Hospital policies could be changed
The default policy of many hospitals is to have clinicians perform cardiopulmonary resuscitation (CPR) on dying patients except when there is a do-not-resuscitate (DNR) medical order signed by the patient.
This policy has continued even when the case is considered futile, when there is no true hope that the patient will be revived.
Now hospital ethics boards are taking a look at this policy, wondering if this should be changed.
The Harvard Community Ethics Committee in Boston, MA, spent months reviewing this issue, eventually writing a report and publishing a poster at the 2010 annual meeting of the American Society for Bioethics and Humanities (ASBH), held Oct. 21-24, 2010, in San Diego, CA, says Christine Mitchell, MTS, MS, associate director of clinical ethics in the department of global health and social medicine at Harvard Medical School in Boston, MA.
"A lot of places are revising their policies about the decision to not resuscitate, and they address those circumstances in which clinical consensus of CPR would not be beneficial for the patient," Mitchell says. "Some are saying, 'Just say no'; others are saying you need a process for overriding people who want to have CPR."
Harvard clinicians asked the community ethics committee to address the issue of DNR orders in the event of cases where physicians agree performing CPR would be the less humane route to take.
"When the person is going to die even with an intervention, CPR is not a nice way to go," Mitchell says. "It's putting a needle in the heart, pushing on the person's chest, using IVs and medications it's awful!"
The Harvard Community Ethics Committee, which is comprised of 16 diverse members of the public, began the discussion of futile CPR with some of the same assumptions that most people who do not work in health care might have, she notes.

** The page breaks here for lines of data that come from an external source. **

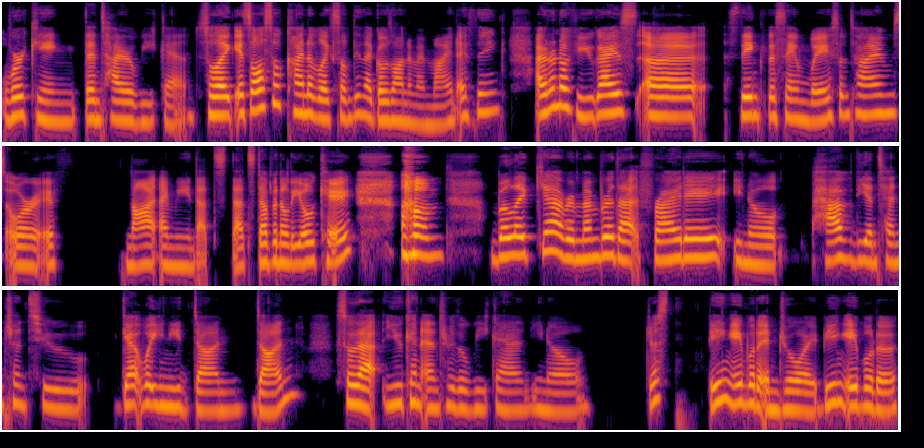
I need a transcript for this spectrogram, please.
working the entire weekend. So like it's also kind of like something that goes on in my mind, I think. I don't know if you guys uh think the same way sometimes or if not, I mean that's that's definitely okay. Um but like yeah, remember that Friday, you know, have the intention to get what you need done done so that you can enter the weekend, you know, just being able to enjoy, being able to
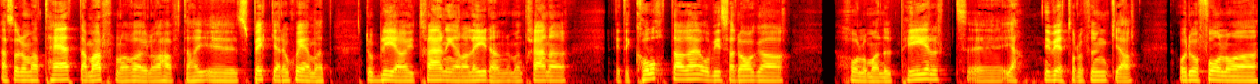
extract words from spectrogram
alltså de här täta matcherna Rögle har haft, det här eh, späckade schemat, då blir ju träningarna lidande. Man tränar lite kortare och vissa dagar håller man upp helt. Eh, ja, ni vet hur det funkar. Och då får några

"Community members came to this with the assumption that CPR is an effective treatment that should be done whenever anybody has a heart attack," Mitchell says.
After months of learning more about CPR and discussions with health care providers, committee members had a change of heart. One member wrote in the committee's report: "We learned that CPR is rarely effective, even when administered in a hospital setting, and we learned that it can sometimes be an incredibly intrusive and violent procedure not the gentle tap tap on the chest that our media exposure would have us believe," she adds.
CPR can prolong the dying process, and the committee addressed the terminology and ethics of unilateral DNR in a report about what the committee called "nontherapeutic CPR."
The committee thought the language of "unilateral DNR" was draconian and misunderstood, Mitchell says.
"'Medically futile CPR' was problematic and involved value judgments that went beyond just medical evidence, the report said," she adds. "The ethics committee thought those were not good ways of describing it; they thought it was clearer to say 'non-therapeutic' or 'non-beneficial CPR.'"
The problem with the word "futile" is that it can be used as a value judgment, as well as a medical judgment, Mitchell explains.
So the committee used the term "non-therapeutic CPR" to make the meaning clearer.
Once the report was complete, the committee sent it to ethics committees at Harvard-affiliated institutions.
"At the Harvard Children's Hospital we took this report into account when we revised our CPR policy," Mitchell says. "We put in a section on non-therapeutic CPR and listed procedures to follow for not doing CPR when it wouldn't benefit the patient, and we changed our language because of this report."
These procedures include having a clear consensus among physicians that CPR should not be done. This policy is communicated to patients and families, she adds.
The ethics committee's purpose is to think about these broader ethical questions and write reports with members' conclusions, Mitchell notes.
"We don't write policy," she says. "We give the lay public response from people who are not health professionals, but who are willing to take time to learn about an issue and let health care providers know how it strikes them."